Signs of Life for Sugar Sweetened Beverage Consumption Trends
A recent research study by Sara N. Bleich, PhD, et al at Johns Hopkins Bloomberg School of Public Health shows that simple signs that link exercise to sugar-sweetened beverage consumption does help teens make healthier choices. Fortunately, this study was picked up by multiple media outlets noted below, adding needed exposure to the detrimental effects of sugar-sweetened beverages.
- HealthDay (10/17, Preidt) also reports on the study, saying researchers installed signs “in six corner stores in low-income, predominately black neighborhoods in Baltimore” informing consumers about calories, sugar and the exercise needed to burn off a soda. Of the teens interviewed after a drink purchase, “59 percent said they believed the information on the signs and 40 percent said they changed their purchases as a result.”
- BBC News (10/17) reports on the research and said “the most effective sign said it took five miles to walk off the 250 calories in a sugary drink.”
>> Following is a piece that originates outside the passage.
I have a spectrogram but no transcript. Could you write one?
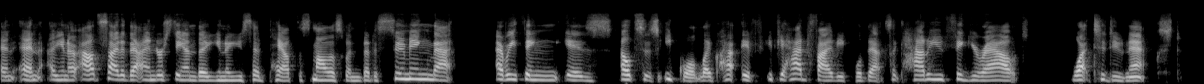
and and uh, you know outside of that i understand the you know you said pay off the smallest one but assuming that everything is else is equal like if if you had five equal debts like how do you figure out what to do next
- CNN (10/16, Wilson) reports, while “more than 20 chain restaurants will be posting calorie counts on their menus” by next year, the research suggests “the number of calories in a food or beverage item doesn’t mean much to many folks.” However, showing people how much physical activity is needed to burn those same calories makes a difference.
Instead of lecturing the population about the overarching concept of the health impact of excessive sugar intake and the science behind it, this study further substantiates the need to simplify the message in a manner that is relevant to the constituency. Stating that you have to walk 3 miles to burn off the 227 calories of a 20 ounce soda, is far more effective and powerful than just stating calorie counts
In Harris County, the HCMS “Shut Out Sugar” Program, takes a similar approach, using local landmarks as examples of distances to run to burn off calories consumed by sugar sweetened beverages. You can read more about the “Shut Out Sugar” campaign at sugarshutout.org or a previous KridelOnHealth.com post.
Another positive step in addressing personal responsibility is the fact that several restaurant chains have not only begun to post calorie counts, but some have also started to show people how much physical activity is needed to burn those same calories.
The more exposure this topic gets the greater the impact on the fight against obesity.
Houston facial plastic surgeon, Russell Kridel, MD, is currently a member of the AMA Board of Trustees and the immediate past chair of the AMA Council on Science and Public Health.
Any views expressed on this blog should be considered personal views of Dr. Kridel and are not official statements of AMA policy (which is set by the AMA House of Delegates) nor are they official descriptions of actions of the AMA Board of Trustees.